__INSTRUCTIONS TO FOLLOW__
With pictures left out, return only the lines from the line containing "Convert spectrogram to transcript" through the end of the material below, both included.

***** WORKING DATA *****

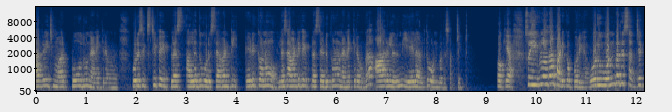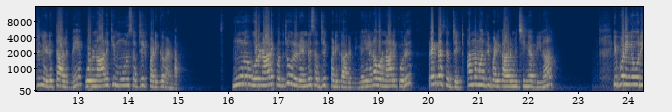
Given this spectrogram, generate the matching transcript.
ஆவரேஜ் மார்க் போதும்னு நினைக்கிறவங்க. ஒரு சிக்ஸ்டி ஃபைவ் பிளஸ் அல்லது ஒரு செவன்டி எடுக்கணும் இல்ல செவன்ட்டி ஃபைவ் பிளஸ் எடுக்கணும்னு நினைக்கிறவங்க ஆறுல இருந்து ஏழு அல்லது ஒன்பது சப்ஜெக்ட் ஓகே சோ இவ்வளவுதான் படிக்க போறீங்க. ஒரு ஒன்பது சப்ஜெக்ட்னு எடுத்தாலுமே ஒரு நாளைக்கு மூணு சப்ஜெக்ட் படிக்க வேண்டாம். மூணு ஒரு நாளைக்கு வந்துட்டு ஒரு ரெண்டு சப்ஜெக்ட் படிக்க ஆரம்பிங்க. இல்லைன்னா ஒரு நாளைக்கு ஒரு ரெண்டு சப்ஜெக்ட் அந்த மாதிரி படிக்க ஆரம்பிச்சீங்க அப்படின்னா இப்போ நீங்க ஒரு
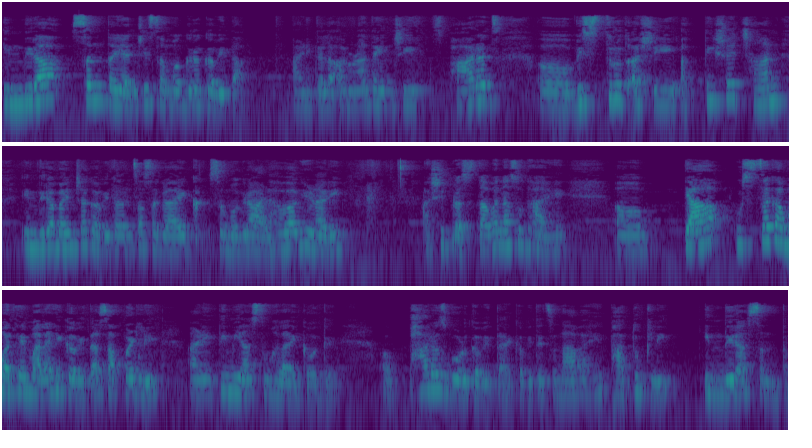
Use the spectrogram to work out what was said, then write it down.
इंदिरा संत यांची समग्र कविता. आणि त्याला अरुणाताईंची फारच विस्तृत अशी अतिशय छान इंदिराबाईंच्या कवितांचा सगळा एक समग्र आढावा घेणारी अशी प्रस्तावना सुद्धा आहे. त्या पुस्तकामध्ये मला ही कविता सापडली आणि ती मी आज तुम्हाला ऐकवते. फारच गोड कविता आहे. कवितेचं नाव आहे भातुकली इंदिरा संत.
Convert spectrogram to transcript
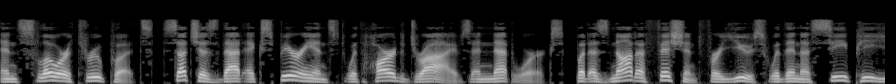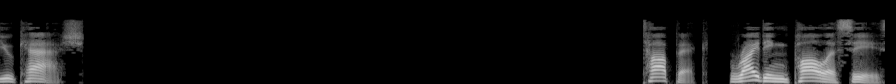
and slower throughputs, such as that experienced with hard drives and networks, but is not efficient for use within a CPU cache. Writing policies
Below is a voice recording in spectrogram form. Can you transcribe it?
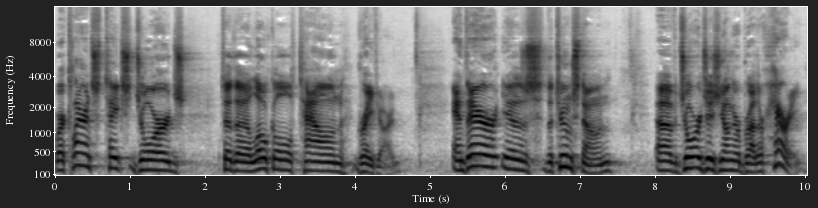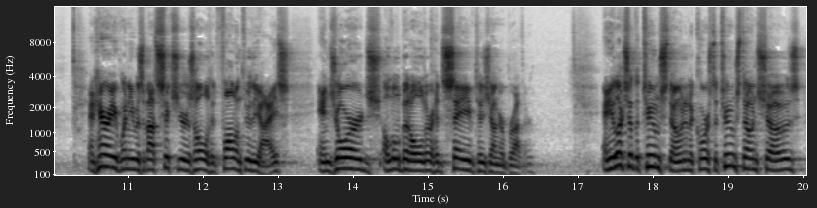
where Clarence takes George to the local town graveyard. And there is the tombstone of George's younger brother, Harry. And Harry, when he was about six years old, had fallen through the ice, and George, a little bit older, had saved his younger brother. And he looks at the tombstone, and of course, the tombstone shows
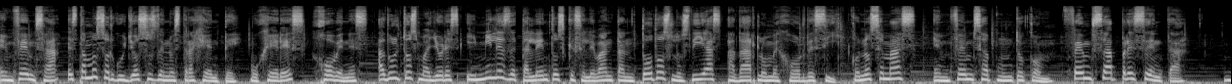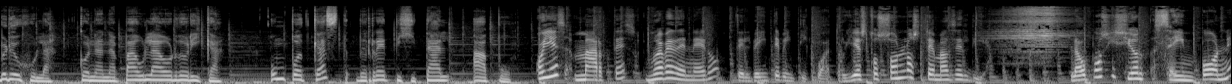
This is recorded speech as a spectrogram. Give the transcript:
En FEMSA estamos orgullosos de nuestra gente, mujeres, jóvenes, adultos mayores y miles de talentos que se levantan todos los días a dar lo mejor de sí. Conoce más en FEMSA.com. FEMSA presenta Brújula con Ana Paula Ordorica, un podcast de Red Digital APO. Hoy es martes 9 de enero del 2024 y estos son los temas del día. La oposición se impone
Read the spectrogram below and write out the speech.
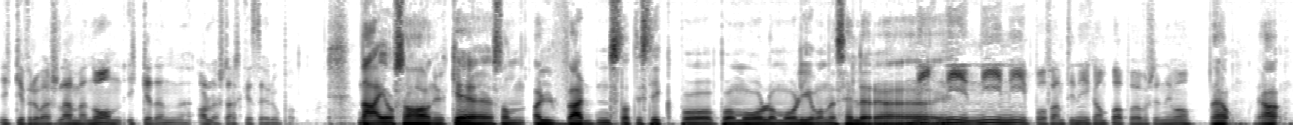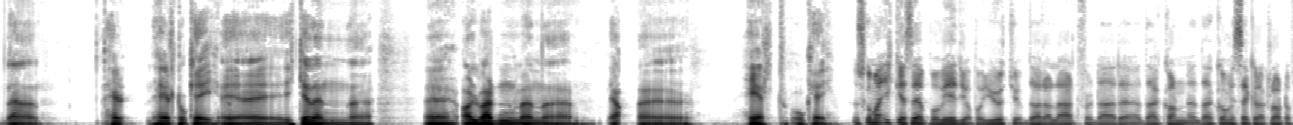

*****

__ANSWER SPACE__
Convert spectrogram to transcript
and slower throughputs, such as that experienced with hard drives and networks, but is not efficient for use within a CPU cache. Writing policies
Below is a voice recording in spectrogram form. Can you transcribe it?
where Clarence takes George to the local town graveyard. And there is the tombstone of George's younger brother, Harry. And Harry, when he was about six years old, had fallen through the ice, and George, a little bit older, had saved his younger brother. And he looks at the tombstone, and of course, the tombstone shows
This is recorded speech as a spectrogram. Give the transcript:
En FEMSA estamos orgullosos de nuestra gente, mujeres, jóvenes, adultos mayores y miles de talentos que se levantan todos los días a dar lo mejor de sí. Conoce más en FEMSA.com. FEMSA presenta Brújula con Ana Paula Ordorica, un podcast de Red Digital APO. Hoy es martes 9 de enero del 2024 y estos son los temas del día. La oposición se impone
Read the spectrogram below and write out the speech.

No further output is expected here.